Scientific name: Charadrius ruficapillus
The adult male Red-capped Plover has a bright reddish chestnut crown (centre of crown can be grey brown) and nape, and grey brown mantle. There is a black incomplete band running down from the chestnut nape to the sides of the breast and a black line from the bill through and past the eye. The legs and short fine bill are black. In flight there is a clear white wing bar and white outer tail.The female is duller in colour, missing the dark breast patches. Young birds are similar but paler than the adults. Other names for this species are Red-capped Dotterel, Red-necked Dotterel and Sand Lark.
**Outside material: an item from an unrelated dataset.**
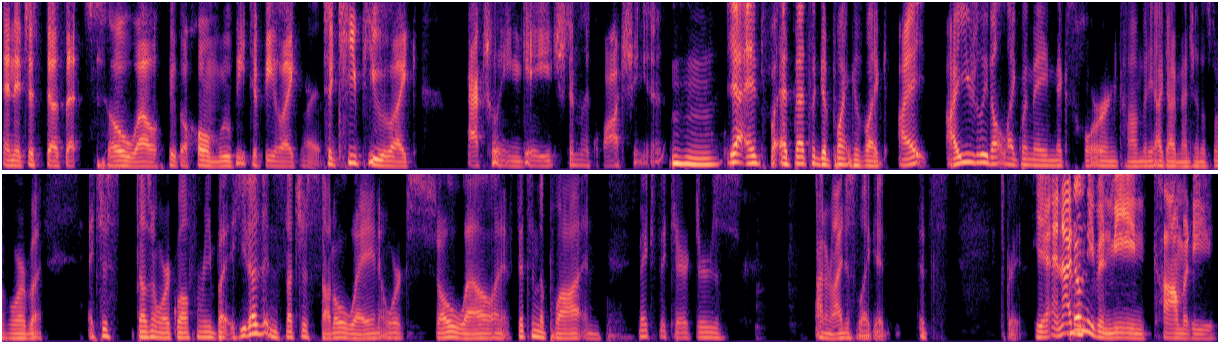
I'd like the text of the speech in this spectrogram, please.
And it just does that so well through the whole movie to be like, Right. to keep you like actually engaged and like watching it. Mhm. Yeah, it's that's a good point because like I I usually don't like when they mix horror and comedy. Like I mentioned this before, but it just doesn't work well for me. But he does it in such a subtle way, and it works so well, and it fits in the plot and makes the characters. I don't know. I just like it. It's it's great. Yeah. And I don't even mean comedy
The Red- capped Plover is similar to the non-breeding Lesser Sand (Mongolian) Plover, C. mongolus, the Kentish Plover, C. alexandrinus, and the non-breeding and juvenile Double-banded Plover, C. bicinctus.The Red- capped Plover is small, has light upperparts and white underneath and the red cap of the male is diagnostic. Its short rear end gives it a compact shape and it often stands tall, with long legs.
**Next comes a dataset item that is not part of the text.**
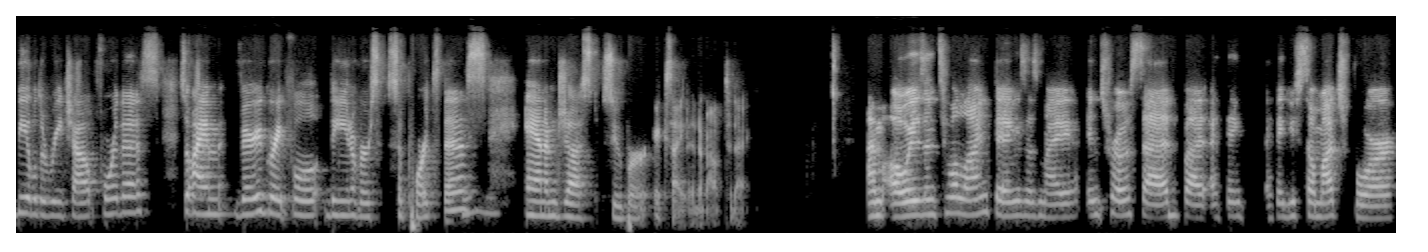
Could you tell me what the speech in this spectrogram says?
be able to reach out for this. So I am very grateful the universe supports this. Mm-hmm. And I'm just super excited about today. I'm always into aligned things, as my intro said. But I think I thank you so much for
The Red-capped Plover is widespread throughout Australia.
Wetlands, especially in arid areas, and prefers saline and brackish waters.
The Red-capped Plover is resident. Movements are poorly known, but it may move between the coast and inland wetlands.
The Red-capped Plover may be seen foraging for molluscs, small crustaceans and some vegetation, on mudflats, sandy beaches and salt-marsh.
The nest site of the Red-capped Plover is a shallow scrape on a beach or stony area, nearly always close to water. Sometimes the nest is protected by a small plant or some rubbish. The eggs are usually well camouflaged.